I once thought Sunday Mass was a time of grace. Other days of the week I’d put that grace to work. The deacon echoes that thought at the end of Mass when he says something like, “Go and witness to the Gospel with your lives.”. Not a bad idea, but it may be a good idea that obscures a better one. Participating in Liturgy is already a living of and witness to the Gospel. In fact, it’s the people’s most important work.
Economies and states want to restrict religion to the private sphere, to the individual and God, so as to have free reign over our public lives. As long as they have to live with religion, they want religion on a separate plane. That was true in Pinochet’s Chile, first of the tyrannical political system and second of its handmaid, neo-liberal, laissez-faire, “Chicago Boys” economics.
In countries that don’t generally practice torture on their own citizens, it may be somewhat different. In the United States it’s the economy that wants to hold imperial sway over society, and it engenders its preferred politics. It tries to control people’s imaginations. How many times have you heard that you are a consumer? When not a consumer, then you’re a producer. Our economy is fine with churches as long as they are just time off, time to recover and jump back into producing and consuming.
Going to church, being together with a worshiping community, doesn’t need to be just a time off in some other world. God doesn’t give us such a place. Time off is good, but the Eucharist is a public witness against the hectic or humdrum pace this economic regime requires. It refuses to keep religion private. It defies the distinction of religious and public planes.

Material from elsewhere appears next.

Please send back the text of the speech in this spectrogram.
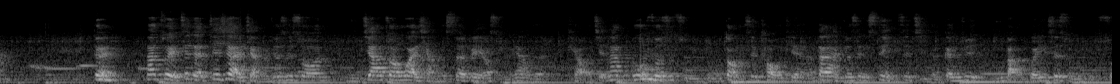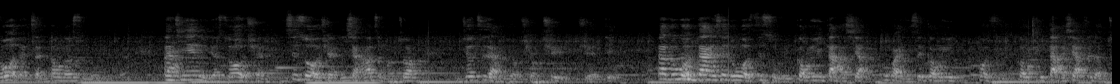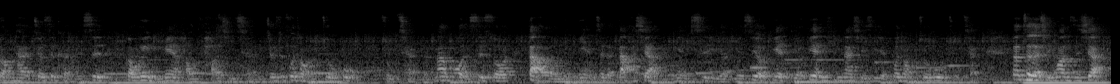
对。那所以这个接下来讲的就是说，你加装外墙的设备有什么样的条件？那如果说是属于独栋，是透天，那当然就是是你自己的，根据民法的规定是属于你，所有的整栋都属于你的。那今天你的所有权，你是所有权，你想要怎么装，你就自然有权去决定。那如果但是如果是属于公寓大厦，不管你是公寓或者是公寓大厦这个状态，就是可能是公寓里面好好几层，就是不同的住户组成的。那或者是说大楼里面这个大厦里面是有也是有电有电梯，那其实也不同住户组成。那这个情况之下，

Justice and charity
To make that Eucharistic defiance effective, the Church needs to stop talking from a “high ground” above politics. We need to claim a counter politics. Our neo-liberal economy operates under a set of rules that sanctifies competition. Of course, if you’re powerful enough you can bend or break the rules you don’t like. Regardless, the system inevitably creates poor people. It assigns the task of caring for the poor to “charity.” Eucharist says action on behalf of the poor is not charity but justice.

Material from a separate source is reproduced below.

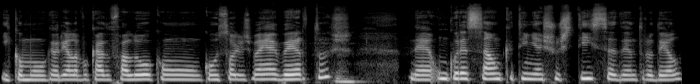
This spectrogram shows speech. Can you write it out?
e, como o Gabriel Avocado falou, com, com os olhos bem abertos, né? um coração que tinha justiça dentro dele.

A soup kitchen, for example, is not a handout but a political witness against a system that is failing people. And a soup kitchen is not normal. Normally, people should feed themselves and their families. It’s an abnormal situation when they can’t. Charity is for an abnormal situation like a like flood or drought or depression. It should return to normal as soon as possible.
We live in an economy that makes the abnormal normal. Four percent unemployment is “full employment.” It’s not only the best we can get; it’s the goal this economy aims for. It wants a permanent supply of bodies to fill in when the economy needs more workers.
The imagination of a capitalist economy tells us to be happy when unemployment gets down to four percent. It tells us to be satisfied with ourselves that we have designed government and private programs for the poor. It calls the programs hand-outs to indicate that we are going beyond the call of duty. The recipients of our charity should be grateful. Generosity is a burden, so we find reasons to limit our generosity. We tell imaginative stories about Cadillacs driving to the food shelf and immigrants coming in so they can get on welfare.
Consumer society tells us to imagine a world of goods out there to be consumed. We take these things to ourselves; they become part of our ever-expanding selves. Other than that, they have no meaning.
There is consuming also in the Eucharist but it operates according to a different imagination. What we consume doesn’t become part of us. We become part of it. The Eucharist imagines a body to which all belong. It’s not a “mystical” body but the true Body of Christ, a real, solid body to challenge this world.
Image “Imagination” by Benjamin. Credit: Reddit via Google Images